> _Exercise description_:
Copy the data that follows, character for character, minus the pictures.

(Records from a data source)
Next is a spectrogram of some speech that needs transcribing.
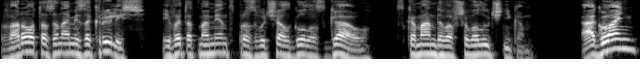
Ворота за нами закрылись, и в этот момент прозвучал голос Гау, скомандовавшего лучником. «Огонь!»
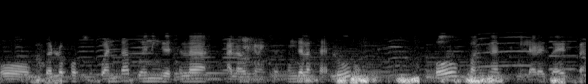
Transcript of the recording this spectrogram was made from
o verlo por su cuenta, pueden ingresar a, a la Organización de la Salud o páginas similares a esta.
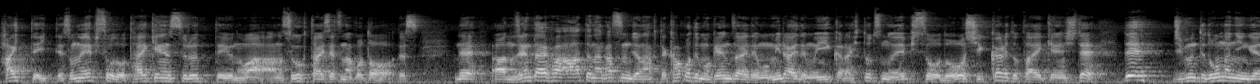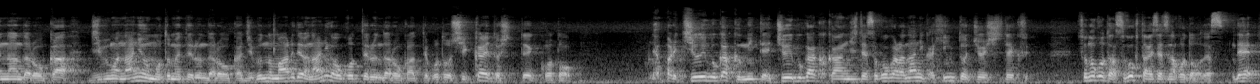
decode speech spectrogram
入っていってそのエピソードを体験するっていうのはあのすごく大切なことです。であの全体ファーって流すんじゃなくて過去でも現在でも未来でもいいから一つのエピソードをしっかりと体験してで自分ってどんな人間なんだろうか自分は何を求めてるんだろうか自分の周りでは何が起こってるんだろうかってことをしっかりと知っていくこと。やっぱり注意深く見て注意深く感じてそこから何かヒントを抽出していく。そのことはすごく大切なことです。で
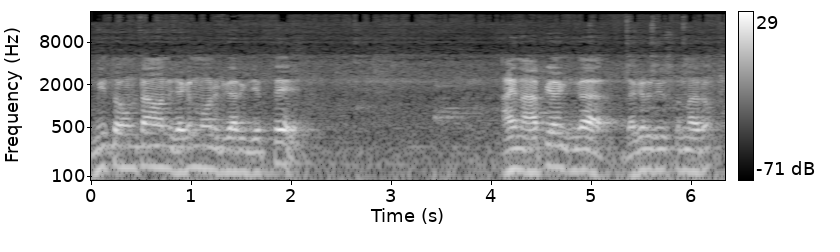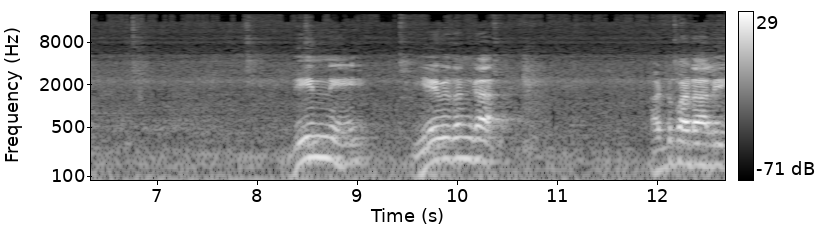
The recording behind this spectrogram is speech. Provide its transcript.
మీతో ఉంటామని జగన్మోహన్ రెడ్డి గారికి చెప్తే ఆయన ఆప్యాయంగా దగ్గర తీసుకున్నారు. దీన్ని ఏ విధంగా అడ్డుపడాలి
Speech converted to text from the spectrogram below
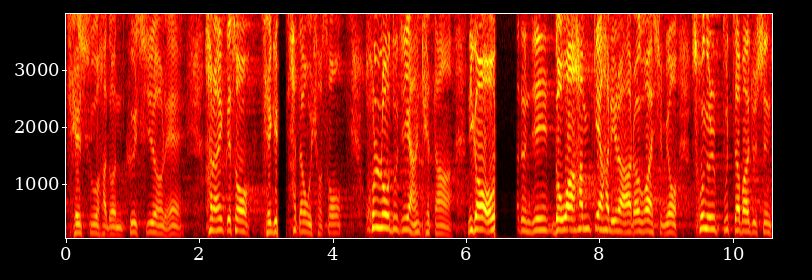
재수하던 그 시절에 하나님께서 제게 찾아오셔서 홀로 두지 않겠다. 네가 어디든지 너와 함께 하리라라고 하시며 손을 붙잡아 주신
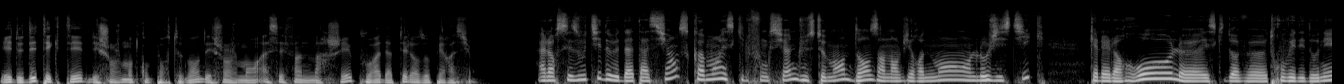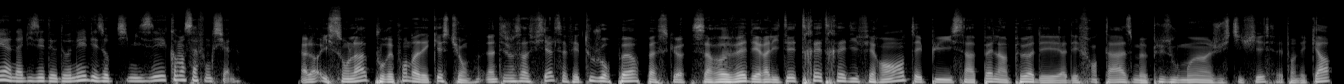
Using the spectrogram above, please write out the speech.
et de détecter des changements de comportement, des changements assez fins de marché pour adapter leurs opérations. Alors ces outils de data science, comment est-ce qu'ils fonctionnent justement dans un environnement logistique? Quel est leur rôle? Est-ce qu'ils doivent trouver des données, analyser des données, les optimiser? Comment ça fonctionne? Alors, ils sont là pour répondre à des questions. L'intelligence artificielle, ça fait toujours peur parce que ça revêt des réalités très très différentes et puis ça appelle un peu à des, fantasmes plus ou moins justifiés, ça dépend des cas.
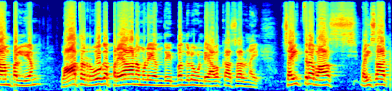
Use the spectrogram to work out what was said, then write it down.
చాంపల్యం వాత రోగ ప్రయాణముల ఎందు ఇబ్బందులు ఉండే అవకాశాలున్నాయి. చైత్ర వాస్ వైశాఖ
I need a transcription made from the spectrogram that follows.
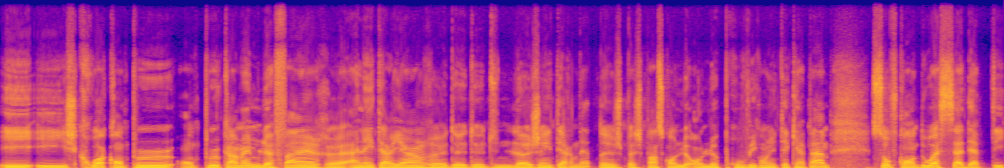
Et, je crois qu'on peut, on peut quand même le faire euh, à l'intérieur euh, d'une loge Internet. Je, pense qu'on l'a prouvé qu'on était capable, sauf qu'on doit s'adapter.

> _Exercise output_:
Next is a spectrogram of some speech that needs transcribing.
Ворота за нами закрылись, и в этот момент прозвучал голос Гау, скомандовавшего лучником. «Огонь!»
Transcript of the recording this spectrogram was made from
o verlo por su cuenta, pueden ingresar a, a la Organización de la Salud o páginas similares a esta.
decode speech spectrogram
入っていってそのエピソードを体験するっていうのはあのすごく大切なことです。であの全体ファーって流すんじゃなくて過去でも現在でも未来でもいいから一つのエピソードをしっかりと体験してで自分ってどんな人間なんだろうか自分は何を求めてるんだろうか自分の周りでは何が起こってるんだろうかってことをしっかりと知っていくこと。やっぱり注意深く見て注意深く感じてそこから何かヒントを抽出していく。そのことはすごく大切なことです。で
The recording behind this spectrogram is speech. Provide its transcript.
మీతో ఉంటామని జగన్మోహన్ రెడ్డి గారికి చెప్తే ఆయన ఆప్యాయంగా దగ్గర తీసుకున్నారు. దీన్ని ఏ విధంగా అడ్డుపడాలి
Speech converted to text from the spectrogram below
재수하던 그 시절에 하나님께서 제게 찾아오셔서 홀로 두지 않겠다. 네가 어디든지 너와 함께 하리라라고 하시며 손을 붙잡아 주신
Using the spectrogram above, please write out the speech.
et de détecter des changements de comportement, des changements assez fins de marché pour adapter leurs opérations. Alors ces outils de data science, comment est-ce qu'ils fonctionnent justement dans un environnement logistique? Quel est leur rôle? Est-ce qu'ils doivent trouver des données, analyser des données, les optimiser? Comment ça fonctionne? Alors, ils sont là pour répondre à des questions. L'intelligence artificielle, ça fait toujours peur parce que ça revêt des réalités très très différentes et puis ça appelle un peu à des, fantasmes plus ou moins justifiés, ça dépend des cas.
Use the spectrogram to work out what was said, then write it down.
చాంపల్యం వాత రోగ ప్రయాణముల ఎందు ఇబ్బందులు ఉండే అవకాశాలున్నాయి. చైత్ర వాస్ వైశాఖ
I need a transcription made from the spectrogram that follows.
Et, je crois qu'on peut, on peut quand même le faire euh, à l'intérieur euh, d'une loge Internet. Je, pense qu'on l'a prouvé qu'on était capable, sauf qu'on doit s'adapter.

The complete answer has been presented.